August 24, 2018
The new tax law will definitely bring a lot of new tax changes to the tax returns for 2018. Therefore, planning for them now would be a wise idea. First of all, let's examine how the new tax law will affect individuals, then we will discuss the effects on the small businesses.
In general, new tax rates went down on average by about 3%. The itemized tax deductions were eliminated. Standard tax deduction increased to $12,000 for single filers, $18,000 for the head of household and $24,000 for married filing jointly. The increase in the standard tax deduction can create more in tax savings if you hire your children and pay them fair salary. Their first $12,000 will not be taxable.
In terms of itemized tax deductions, medical deductions went to 7.5% threshold of AGI (Adjusted Gross Income)-it was 10% for a few years.
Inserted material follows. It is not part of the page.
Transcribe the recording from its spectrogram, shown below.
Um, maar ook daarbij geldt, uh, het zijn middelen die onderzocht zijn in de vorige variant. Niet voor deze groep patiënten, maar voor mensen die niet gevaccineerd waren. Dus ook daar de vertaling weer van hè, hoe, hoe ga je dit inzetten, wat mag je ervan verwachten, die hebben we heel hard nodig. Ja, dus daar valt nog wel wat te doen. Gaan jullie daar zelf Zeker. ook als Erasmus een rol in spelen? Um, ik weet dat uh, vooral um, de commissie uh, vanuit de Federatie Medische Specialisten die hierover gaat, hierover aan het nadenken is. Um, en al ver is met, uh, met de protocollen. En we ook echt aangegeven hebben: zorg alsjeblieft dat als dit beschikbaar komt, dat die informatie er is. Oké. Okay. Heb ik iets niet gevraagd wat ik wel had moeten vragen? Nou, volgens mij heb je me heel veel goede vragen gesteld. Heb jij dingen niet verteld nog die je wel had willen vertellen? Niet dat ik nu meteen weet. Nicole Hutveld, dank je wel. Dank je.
Sadly, income tax and real estate tax deductions are limited to $10,000 in total. Mortgage interest remain tax deductible for up to $750,000 loan (this includes combination of first and second homes as well as home equity lines of credit).
Sadly, 2% of miscellaneous itemized tax deductions are gone! Therefore, unreimbursed employee expenses are no longer tax deductible, along with tax preparation fees and investment brokerage fees.
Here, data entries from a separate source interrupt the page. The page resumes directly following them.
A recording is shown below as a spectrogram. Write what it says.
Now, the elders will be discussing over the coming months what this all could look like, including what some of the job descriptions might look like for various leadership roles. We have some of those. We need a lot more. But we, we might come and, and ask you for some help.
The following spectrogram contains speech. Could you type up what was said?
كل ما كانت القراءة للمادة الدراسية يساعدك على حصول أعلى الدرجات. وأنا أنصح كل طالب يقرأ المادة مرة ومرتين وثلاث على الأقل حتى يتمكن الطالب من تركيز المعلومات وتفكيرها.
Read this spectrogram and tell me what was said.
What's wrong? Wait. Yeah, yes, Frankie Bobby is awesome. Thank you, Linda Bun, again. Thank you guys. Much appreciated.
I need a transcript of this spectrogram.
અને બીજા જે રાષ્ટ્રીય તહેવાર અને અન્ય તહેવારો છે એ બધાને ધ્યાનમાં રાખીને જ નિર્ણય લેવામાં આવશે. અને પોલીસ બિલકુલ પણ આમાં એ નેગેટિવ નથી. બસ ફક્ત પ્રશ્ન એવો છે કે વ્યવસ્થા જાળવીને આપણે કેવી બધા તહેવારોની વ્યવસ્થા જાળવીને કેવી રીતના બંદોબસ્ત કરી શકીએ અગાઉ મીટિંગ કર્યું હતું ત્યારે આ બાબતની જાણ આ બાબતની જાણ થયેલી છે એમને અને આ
On the positive side, child tax credit has increased to $2,000 per child. $1400 of which is refundable. In addition, $500 of non-refundable tax credit will be available for other qualified dependents.
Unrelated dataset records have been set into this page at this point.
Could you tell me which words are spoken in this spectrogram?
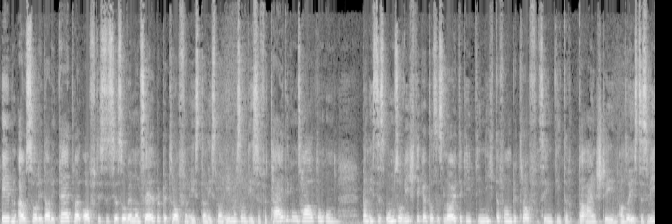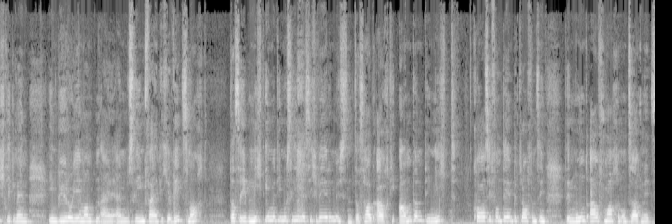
eben aus Solidarität, weil oft ist es ja so, wenn man selber betroffen ist, dann ist man immer so in dieser Verteidigungshaltung und dann ist es umso wichtiger, dass es Leute gibt, die nicht davon betroffen sind, die da, da einstehen. Also ist es wichtig, wenn im Büro jemanden ein, ein muslimfeindlicher Witz macht, dass eben nicht immer die Muslime sich wehren müssen, dass halt auch die anderen, die nicht quasi von dem betroffen sind, den Mund aufmachen und sagen jetzt,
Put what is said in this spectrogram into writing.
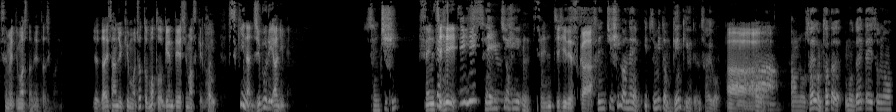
攻めてましたね、確かに。じゃあ第39問、ちょっともっと限定しますけど、はい好きなジブリアニメ。センチ比センチヒ。センチヒセン。チ比、うん。センチヒですか。センチ比はね、いつ見ても元気が出る、最後。あああの、最後のたた、もう大体その、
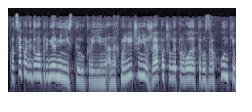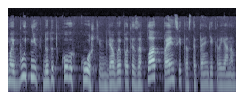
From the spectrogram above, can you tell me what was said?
Про це повідомив прем'єр-міністр України. А на Хмельниччині вже почали проводити розрахунки майбутніх додаткових коштів для виплати зарплат, пенсій та стипендій краянам.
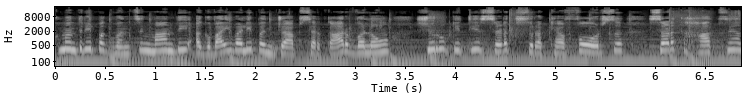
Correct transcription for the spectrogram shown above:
ਮੁੱਖ ਮੰਤਰੀ ਭਗਵੰਤ ਸਿੰਘ ਮਾਨ ਦੀ ਅਗਵਾਈ ਵਾਲੀ ਪੰਜਾਬ ਸਰਕਾਰ ਵੱਲੋਂ ਸ਼ੁਰੂ ਕੀਤੀ ਸੜਕ ਸੁਰੱਖਿਆ ਫੋਰਸ, ਸੜਕ ਹਾਦਸਿਆਂ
Moving expenses are not tax deductible, except for Active Duty of the Armed Forces. Alimony is not tax deductible and nontaxable to the recipient. Alimonies occurred in the previous years will be applied to the same old rules, unless the new changes to the alimony will be made by the court.
As it comes to the business changes, the main change is 20% pass-through deduction on net business income, provided income does not exceed $157K for single filers and $315K for married filing jointly. Traditional businesses, such as retail, restaurants, manufacturing will have no income limitation to phase out. There is no longer a meals and entertainment tax deduction, and employee meals will be deducted at 50% (which used to be 100%).
Again, this is just a brief overview of the tax law changes. If you would like to learn more about the new tax law and how it will affect your personal situation, register for one of our monthly tax seminars. The first seminar is coming up on August 24th.
Please feel free to contact us with your tax questions at 1-800-5040-272(CPA)